Swift: There are all sorts of reasons for Labour’s malaise. And the 2019 General Election result was a long time coming for all kinds of different reasons. But look at the work of Deborah Mattinson, who does a lot of polling and focus groups. The sort of issues that came up among voters in her research about the Red Wall are revealing. There was a sense that the Labour Party didn’t really care about these people. It seemed to care more about people in distant countries and about niche issues. That really did cut through and it cost Labour a lot of votes.
It really relates to Brexit as well. Labour didn’t know what to do about it. In the end, it went for the new deal and second referendum pitch. That would have been tough to sell anyway. But it was made worse because, for so many Labour Leavers, the problem wasn’t just about Brexit. Brexit represented many other things, including the sense that there had been a shift among the activists and the senior Labour politicians towards niche political issues.
spiked: Why has this happened? Does it reflect changes in the makeup of the Labour Party itself?
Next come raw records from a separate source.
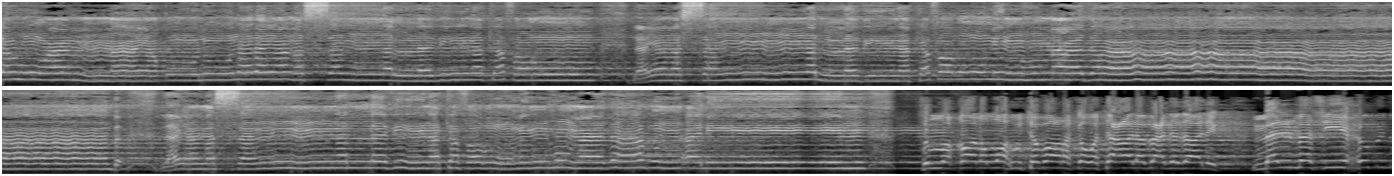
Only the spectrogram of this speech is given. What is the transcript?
عما يقولون ليمسن الذين كفروا ليمسن الذين كفروا منهم عذاب ليمسن الذين كفروا منهم عذاب أليم. ثم قال الله تبارك وتعالى بعد ذلك ما المسيح ابن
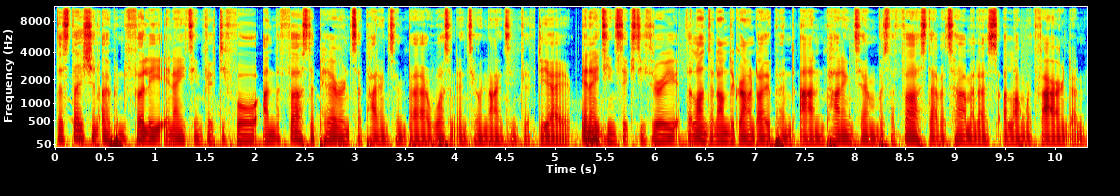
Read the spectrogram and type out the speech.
The station opened fully in 1854, and the first appearance of Paddington Bear wasn't until 1958. In 1863, the London Underground opened, and Paddington was the first ever terminus, along with Farringdon.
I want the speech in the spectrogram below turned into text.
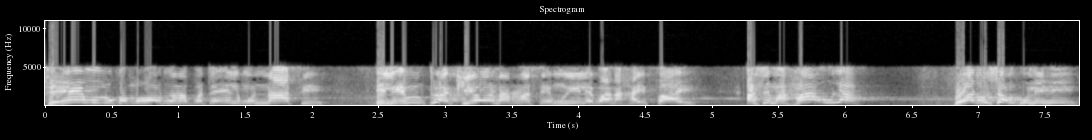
Sehemu kwamba watu wanapata elimu nafi ili mtu akiona na sehemu ile bwana haifai asema haula watu sampuli hii.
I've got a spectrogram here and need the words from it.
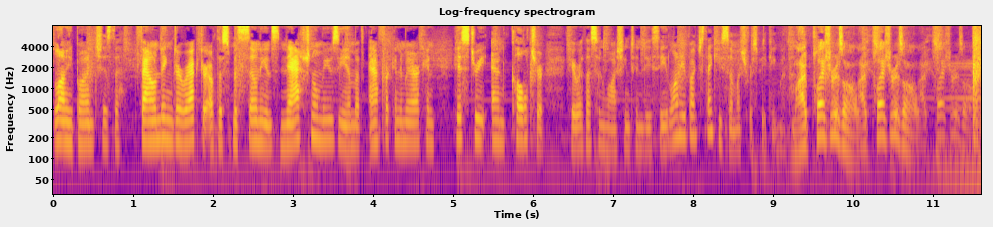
Lonnie Bunch is the founding director of the Smithsonian's National Museum of African American History and Culture here with us in Washington, D.C. Lonnie Bunch, thank you so much for speaking with us. My pleasure is always. My pleasure is always. My pleasure is always.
Swift: There are plenty of working-class people who do care about Palestine and trans rights. But looking at the Labour Party now, there are far more people in it who are like me – though they may have working-class parents, they themselves have gone to university, live in big cities and work in particular sectors. And they have materially different concerns from the sort of people who were the base of the Labour Party a few decades ago. Because of that material difference – and also because of differences in education – these people are far more likely to be preoccupied with niche issues.
There has been a move away from the more purely material concerns, which traditionally dominated the Labour Party and the trade unions, towards identitarian concerns. But it’s not so much that people have become either more neoliberal or less socialist. It’s more that people don’t believe that the economic situation can ever really change. Because the limit of a lot of people’s economic ambition is piecemeal reform, they think they should aim for more achievable goals, such as ones relating to cultural issues.
spiked: Has the pandemic sparked any kind of shift?
Swift: When the pandemic started, some people argued it would kill identity politics and the culture wars, because the virus was so serious. Clearly, that didn’t happen. And to some extent, the fact that nearly everyone’s been locked down for so long, and that we haven’t been seeing friends and have been online more, has made people more and more angry and hardened pre-existing divides.
Hopefully – it’s far too early to say – Covid is the sort of issue that might spur on a belief in the possibility and desirability of important economic change. Polls and focus groups show people do not want to see a return to normal – they want to see this crisis count for something. Maybe it can actually make people think that another economy, even another world, is possible.
It’s helpful to think about the Marxist idea of the base and the superstructure. Marx argued that there is a socio-economic base formed by things like your job, whether you own property and how much you earn. And that feeds into the cultural, political superstructure – reflected in things like how you vote. I think there is something similar going on now. We are obsessing over the cultural side of things. People may claim they care about trans rights or Palestinians, but in a way they are using the material deprivation or vulnerability of those groups as ammunition for their political and cultural debates on Twitter.
The interesting thing about politics nowadays is that there is a disconnect between the reality of material deprivation and violence on the one hand, and the cultural debate on the other. It’ll be interesting to see whether this trend continues or if there is more of a focus on incomes, wealth and taxation in the wake of Covid. Maybe we can leave these other debates behind and focus more on what matters.
David Swift was speaking to Paddy Hannam.